- [WORK REQUIRED]:
Look for the line containing "Help me transcribe" and the line containing "Given this spectrogram, can" in the entries below. Copy those two and all lines between them exactly, leaving out pictures.

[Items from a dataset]
+ + + + + + +

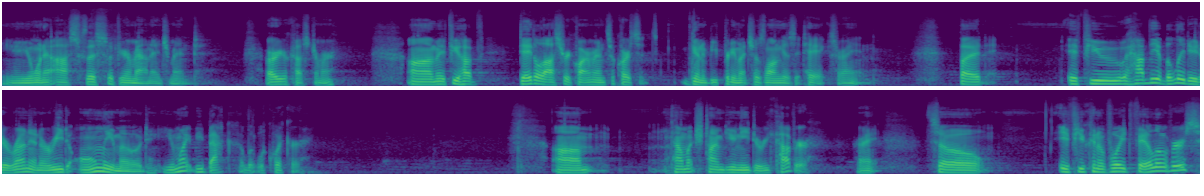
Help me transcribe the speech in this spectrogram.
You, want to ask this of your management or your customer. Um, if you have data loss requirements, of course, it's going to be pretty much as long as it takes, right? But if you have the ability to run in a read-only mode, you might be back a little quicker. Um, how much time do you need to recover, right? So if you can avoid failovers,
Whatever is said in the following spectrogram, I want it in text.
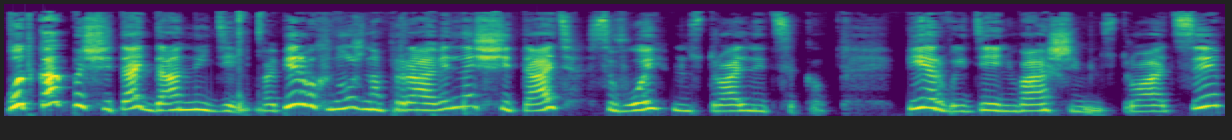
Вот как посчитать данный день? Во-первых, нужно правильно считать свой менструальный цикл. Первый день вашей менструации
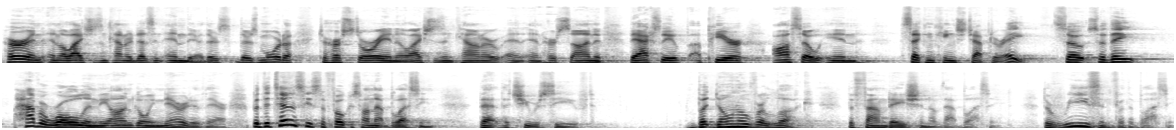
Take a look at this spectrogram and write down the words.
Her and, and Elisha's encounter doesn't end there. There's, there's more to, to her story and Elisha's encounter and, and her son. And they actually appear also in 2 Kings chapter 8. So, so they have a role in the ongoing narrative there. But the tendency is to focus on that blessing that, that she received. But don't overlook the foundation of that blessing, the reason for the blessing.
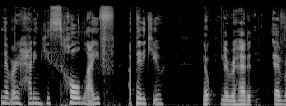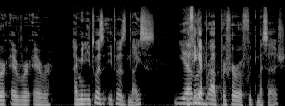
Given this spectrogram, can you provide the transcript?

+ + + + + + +

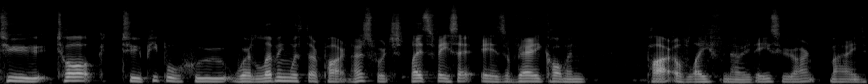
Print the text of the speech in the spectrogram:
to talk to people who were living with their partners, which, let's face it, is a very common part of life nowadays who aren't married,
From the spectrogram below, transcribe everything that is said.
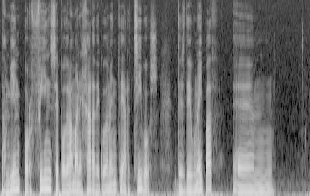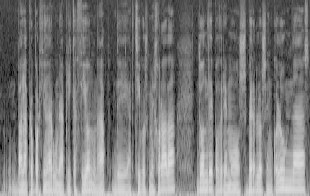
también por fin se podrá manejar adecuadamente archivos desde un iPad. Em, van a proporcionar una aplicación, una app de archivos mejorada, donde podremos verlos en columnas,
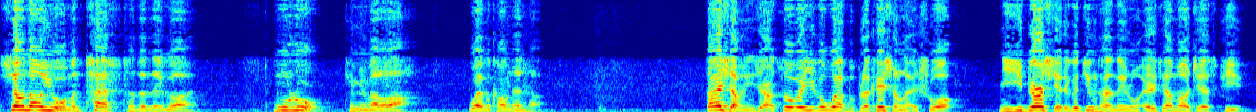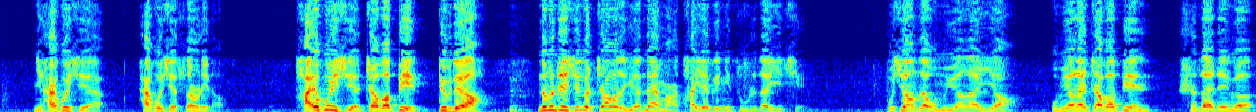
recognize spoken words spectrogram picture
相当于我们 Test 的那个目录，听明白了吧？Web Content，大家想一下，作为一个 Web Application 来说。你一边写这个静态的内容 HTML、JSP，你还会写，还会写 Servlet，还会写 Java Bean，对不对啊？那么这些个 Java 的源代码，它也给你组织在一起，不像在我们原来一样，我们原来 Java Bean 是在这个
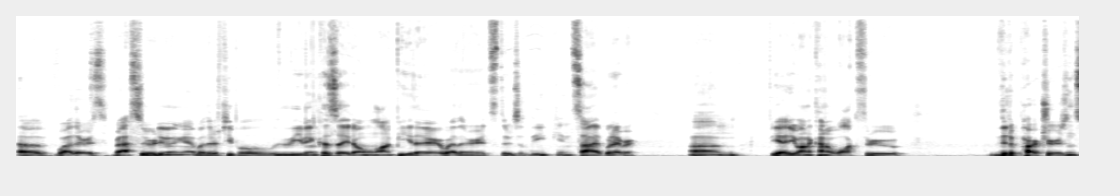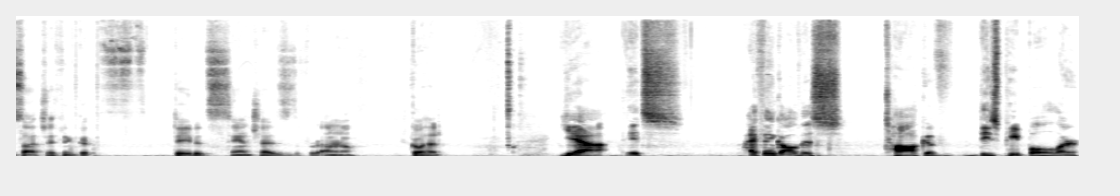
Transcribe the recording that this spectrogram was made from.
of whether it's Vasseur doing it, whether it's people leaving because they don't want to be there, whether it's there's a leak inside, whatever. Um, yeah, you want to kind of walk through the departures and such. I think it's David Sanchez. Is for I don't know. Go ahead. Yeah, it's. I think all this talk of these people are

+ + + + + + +

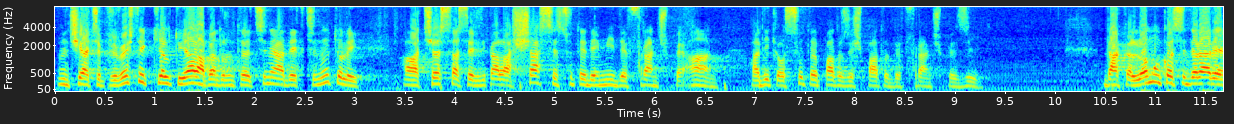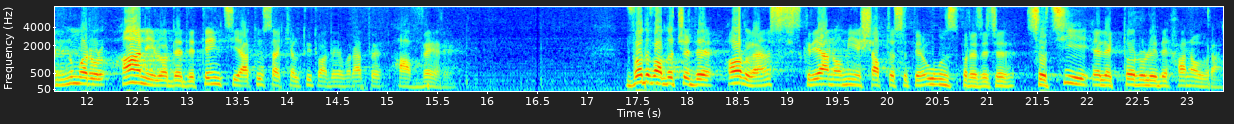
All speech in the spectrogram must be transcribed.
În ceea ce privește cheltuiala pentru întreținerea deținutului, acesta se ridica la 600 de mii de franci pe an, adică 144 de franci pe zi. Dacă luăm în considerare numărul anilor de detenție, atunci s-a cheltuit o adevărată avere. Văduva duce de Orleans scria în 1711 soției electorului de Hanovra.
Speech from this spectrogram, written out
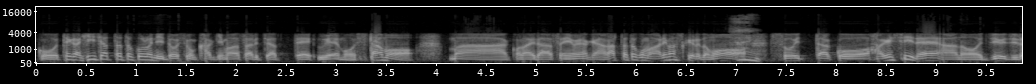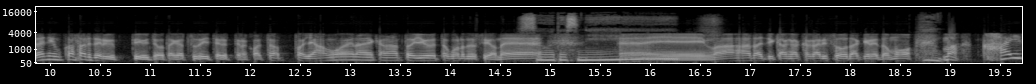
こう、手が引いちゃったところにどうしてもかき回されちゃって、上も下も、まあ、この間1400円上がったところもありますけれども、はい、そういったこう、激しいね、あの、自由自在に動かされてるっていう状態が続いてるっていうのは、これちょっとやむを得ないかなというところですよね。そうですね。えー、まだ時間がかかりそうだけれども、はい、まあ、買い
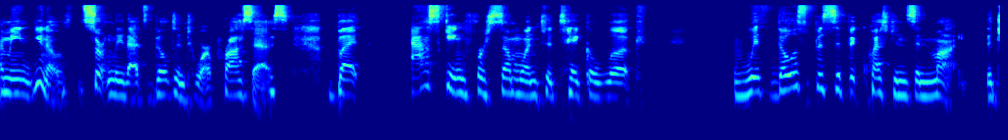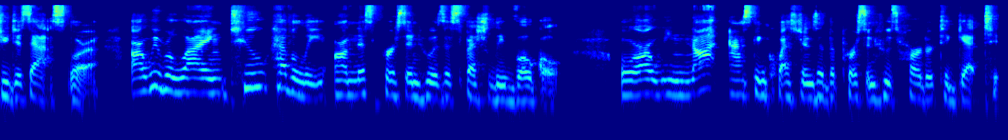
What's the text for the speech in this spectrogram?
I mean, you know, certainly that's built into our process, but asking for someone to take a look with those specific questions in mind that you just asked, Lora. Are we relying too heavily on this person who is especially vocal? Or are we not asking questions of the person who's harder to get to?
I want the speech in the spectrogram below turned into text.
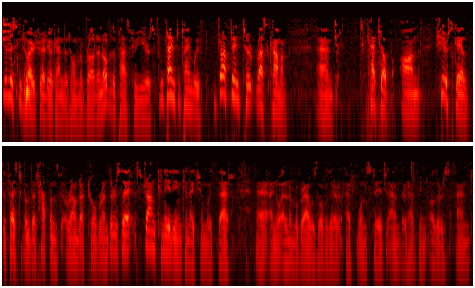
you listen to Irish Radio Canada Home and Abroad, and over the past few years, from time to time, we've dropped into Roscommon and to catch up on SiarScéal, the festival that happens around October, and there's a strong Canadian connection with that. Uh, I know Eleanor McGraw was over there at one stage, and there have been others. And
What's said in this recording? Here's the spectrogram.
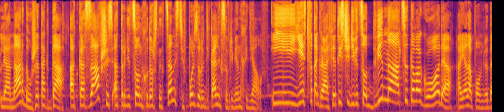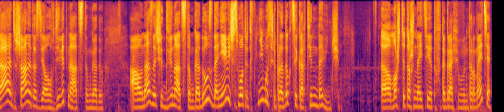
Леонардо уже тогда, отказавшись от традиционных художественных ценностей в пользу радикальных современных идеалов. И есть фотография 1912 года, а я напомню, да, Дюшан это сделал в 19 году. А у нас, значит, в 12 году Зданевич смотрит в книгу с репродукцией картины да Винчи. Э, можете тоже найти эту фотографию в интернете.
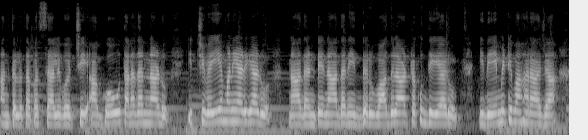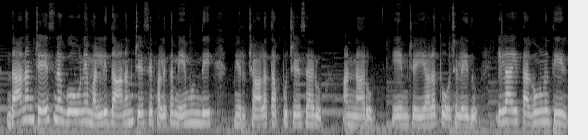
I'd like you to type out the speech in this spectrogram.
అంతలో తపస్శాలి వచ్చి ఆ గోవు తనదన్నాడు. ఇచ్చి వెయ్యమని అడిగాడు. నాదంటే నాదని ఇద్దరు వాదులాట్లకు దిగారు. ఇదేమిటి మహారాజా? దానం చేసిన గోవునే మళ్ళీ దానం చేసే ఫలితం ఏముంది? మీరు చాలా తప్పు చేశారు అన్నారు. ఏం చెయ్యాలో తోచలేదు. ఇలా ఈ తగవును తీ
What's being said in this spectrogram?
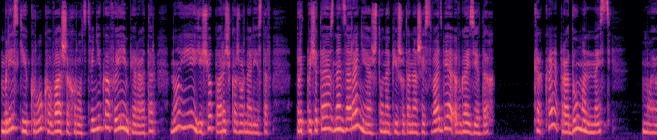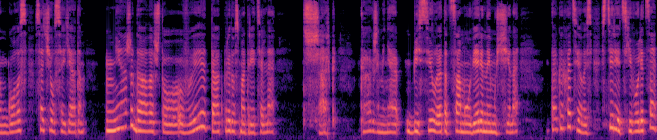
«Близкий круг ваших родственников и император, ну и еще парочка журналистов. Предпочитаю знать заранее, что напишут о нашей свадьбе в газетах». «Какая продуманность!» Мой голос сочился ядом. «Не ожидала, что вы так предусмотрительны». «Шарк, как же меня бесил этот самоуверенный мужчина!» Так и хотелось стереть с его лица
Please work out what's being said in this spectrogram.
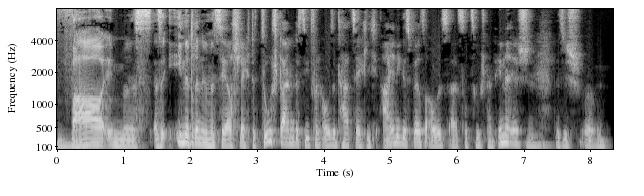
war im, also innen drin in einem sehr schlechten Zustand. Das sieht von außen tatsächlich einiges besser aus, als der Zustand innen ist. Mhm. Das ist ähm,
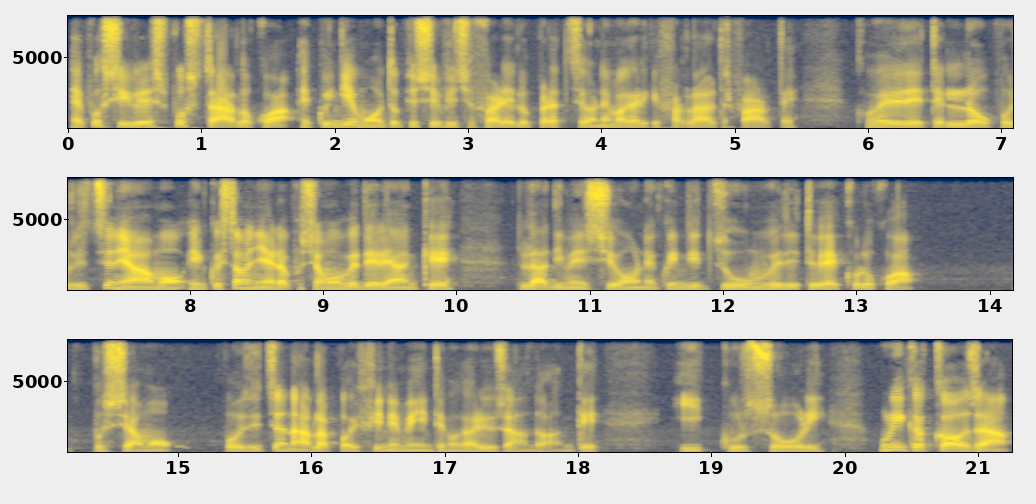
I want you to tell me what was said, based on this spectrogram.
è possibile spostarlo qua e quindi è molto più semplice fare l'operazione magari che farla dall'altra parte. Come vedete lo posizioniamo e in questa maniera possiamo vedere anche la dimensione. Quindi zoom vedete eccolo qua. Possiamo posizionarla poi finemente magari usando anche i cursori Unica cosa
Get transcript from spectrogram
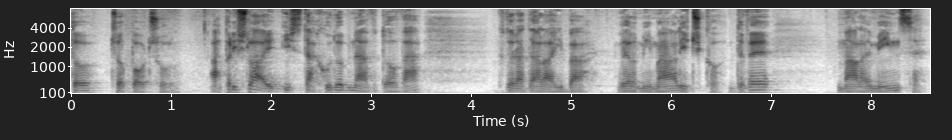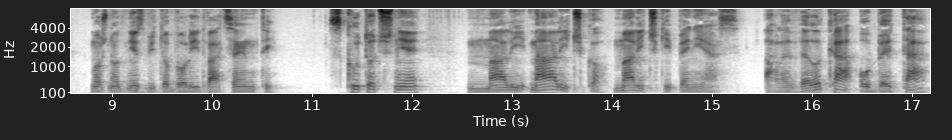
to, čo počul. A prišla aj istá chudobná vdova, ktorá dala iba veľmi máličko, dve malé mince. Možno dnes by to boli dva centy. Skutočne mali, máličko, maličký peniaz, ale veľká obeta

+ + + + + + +

- [EXERCISE RESPONSE]:
Help me transcribe the speech in this spectrogram.
You, want to ask this of your management or your customer. Um, if you have data loss requirements, of course, it's going to be pretty much as long as it takes, right? But if you have the ability to run in a read-only mode, you might be back a little quicker. Um, how much time do you need to recover, right? So if you can avoid failovers,
Whatever is said in the following spectrogram, I want it in text.
Вот как посчитать данный день? Во-первых, нужно правильно считать свой менструальный цикл. Первый день вашей менструации
Take a look at this spectrogram and write down the words.
Her and, and Elisha's encounter doesn't end there. There's, there's more to, to her story and Elisha's encounter and, and her son. And they actually appear also in 2 Kings chapter 8. So, so they have a role in the ongoing narrative there. But the tendency is to focus on that blessing that, that she received. But don't overlook the foundation of that blessing, the reason for the blessing.
Given this spectrogram, can you provide the transcript?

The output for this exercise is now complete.